The expert noted that the records indicated that Plaintiff had a normal gait, a negative straight leg raise, mild decreased range of motion at the lumbosacral spine, and decreased motor strength and sensation. (Id. at 31.) The electromyogram (EMG) performed on August 5, 2004, was negative, and a subsequent discogram completed in October of that year showed fifty percent concordance. (Id.) Five years later, however, Lewis's gait and neurological and sensory examinations were normal. (Id.)
Dr. Brovender then discussed a report prepared on April 27, 2010, which showed that Plaintiff had been complaining of chronic lower back pain and cramping in his lower extremities. (Id.) Lewis had stocking anesthesia in his legs that was possibly due to his diabetes. (Id.) According to the report, Plaintiff exhibited a cautious gait, but his deep tendon reflexes were present and symmetrical and he had a negative straight leg raise. (Id.) The expert stated that the fusion in Lewis's back was solid, and an EMC showed L5 radiculitis and "spinal cord stimulator." (Id.)
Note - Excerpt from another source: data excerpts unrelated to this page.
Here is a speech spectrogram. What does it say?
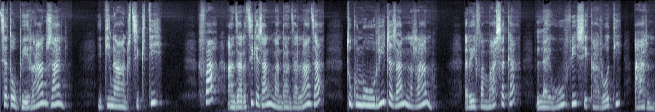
tsy atao be rano izany ity nahandrontsika ity fa anjarantsika izany ny mandanjalanja, tokony ho ritra izany ny rano rehefa masaka ilay ovy sy karaoty ary ny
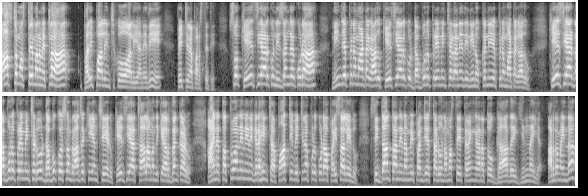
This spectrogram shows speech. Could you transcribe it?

The medical expert then described the evidence contained in Exhibits 13F, 18F, and 21F. (Id.) Plaintiff's bilateral radiculitis was again noted. (Id.) Exhibit 18F showed that Lewis used a cane; his straight leg raise test was negative; and his neurological sensory examinations were normal. (Id.) The medical expert noted that in Exhibit 20F, one ...